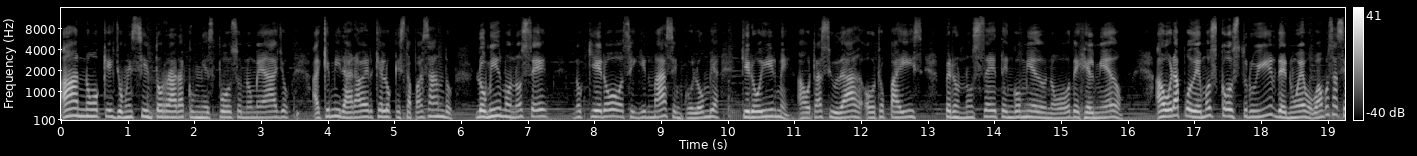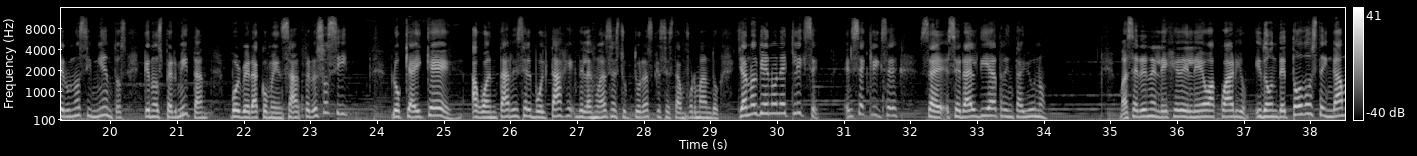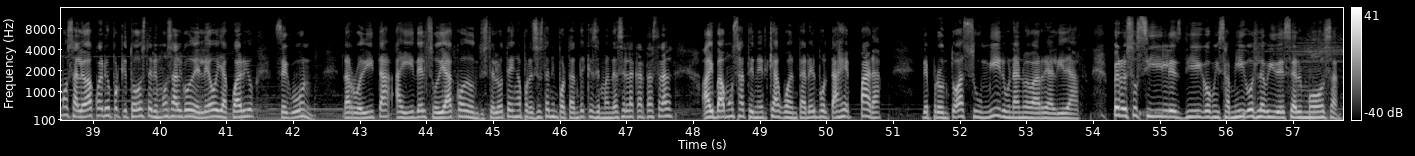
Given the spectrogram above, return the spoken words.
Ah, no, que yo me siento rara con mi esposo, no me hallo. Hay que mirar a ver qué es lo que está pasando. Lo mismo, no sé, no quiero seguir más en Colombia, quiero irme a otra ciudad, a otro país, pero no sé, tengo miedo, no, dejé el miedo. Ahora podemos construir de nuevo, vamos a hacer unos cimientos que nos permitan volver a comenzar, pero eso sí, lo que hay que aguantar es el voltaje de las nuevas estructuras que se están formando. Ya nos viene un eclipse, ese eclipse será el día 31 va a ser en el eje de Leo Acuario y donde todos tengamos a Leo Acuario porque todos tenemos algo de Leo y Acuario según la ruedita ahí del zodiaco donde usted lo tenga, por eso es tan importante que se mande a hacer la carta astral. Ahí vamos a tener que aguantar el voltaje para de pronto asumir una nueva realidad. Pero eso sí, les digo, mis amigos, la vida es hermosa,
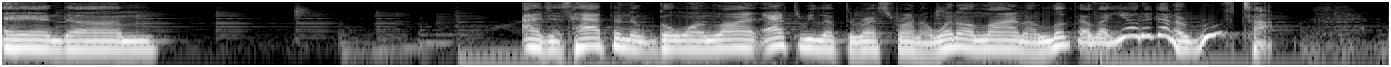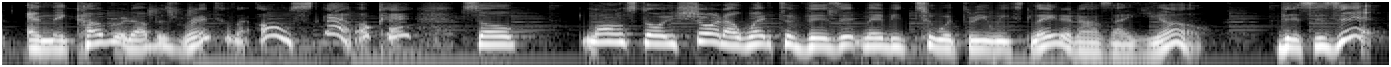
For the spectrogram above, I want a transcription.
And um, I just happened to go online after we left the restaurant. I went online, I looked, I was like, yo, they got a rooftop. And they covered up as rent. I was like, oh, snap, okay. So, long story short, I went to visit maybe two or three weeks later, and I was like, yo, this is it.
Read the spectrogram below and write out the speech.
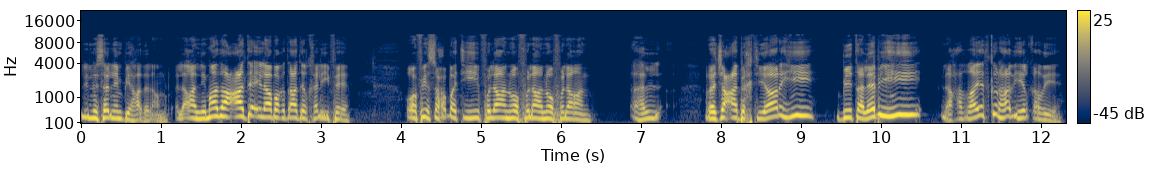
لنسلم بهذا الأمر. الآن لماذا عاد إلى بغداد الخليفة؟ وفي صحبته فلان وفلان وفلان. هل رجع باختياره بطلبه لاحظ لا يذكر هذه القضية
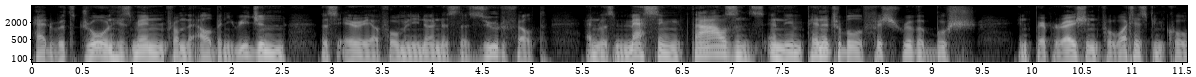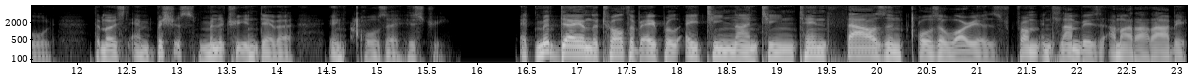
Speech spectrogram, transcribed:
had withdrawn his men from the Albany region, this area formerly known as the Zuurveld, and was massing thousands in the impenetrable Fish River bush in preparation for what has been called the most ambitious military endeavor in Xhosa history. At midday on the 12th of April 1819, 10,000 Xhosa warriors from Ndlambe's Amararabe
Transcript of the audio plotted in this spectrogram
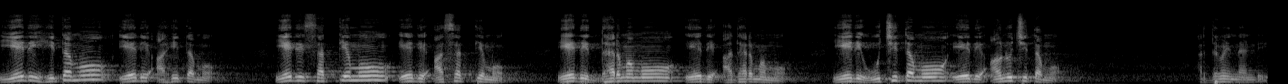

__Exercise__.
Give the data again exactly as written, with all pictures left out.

__Solution for this problem__.
Given the spectrogram above, return the spoken words.
Ah, no, que yo me siento rara con mi esposo, no me hallo. Hay que mirar a ver qué es lo que está pasando. Lo mismo, no sé, no quiero seguir más en Colombia, quiero irme a otra ciudad, a otro país, pero no sé, tengo miedo, no, dejé el miedo. Ahora podemos construir de nuevo, vamos a hacer unos cimientos que nos permitan volver a comenzar, pero eso sí, lo que hay que aguantar es el voltaje de las nuevas estructuras que se están formando. Ya nos viene un eclipse, ese eclipse será el día 31 va a ser en el eje de Leo Acuario y donde todos tengamos a Leo Acuario porque todos tenemos algo de Leo y Acuario según la ruedita ahí del zodiaco donde usted lo tenga, por eso es tan importante que se mande a hacer la carta astral. Ahí vamos a tener que aguantar el voltaje para de pronto asumir una nueva realidad. Pero eso sí, les digo, mis amigos, la vida es hermosa,
For the spectrogram above, I want a transcription.
And um, I just happened to go online after we left the restaurant. I went online, I looked, I was like, yo, they got a rooftop. And they covered up as rent. I was like, oh, snap, okay. So, long story short, I went to visit maybe two or three weeks later, and I was like, yo, this is it.
Read the spectrogram below and write out the speech.
لنسلم بهذا الأمر. الآن لماذا عاد إلى بغداد الخليفة؟ وفي صحبته فلان وفلان وفلان. هل رجع باختياره بطلبه لاحظ لا يذكر هذه القضية
Speech spectrogram, transcribed:
had withdrawn his men from the Albany region, this area formerly known as the Zuurveld, and was massing thousands in the impenetrable Fish River bush in preparation for what has been called the most ambitious military endeavor in Xhosa history. At midday on the 12th of April 1819, 10,000 Xhosa warriors from Ndlambe's Amararabe
Transcript of the audio plotted in this spectrogram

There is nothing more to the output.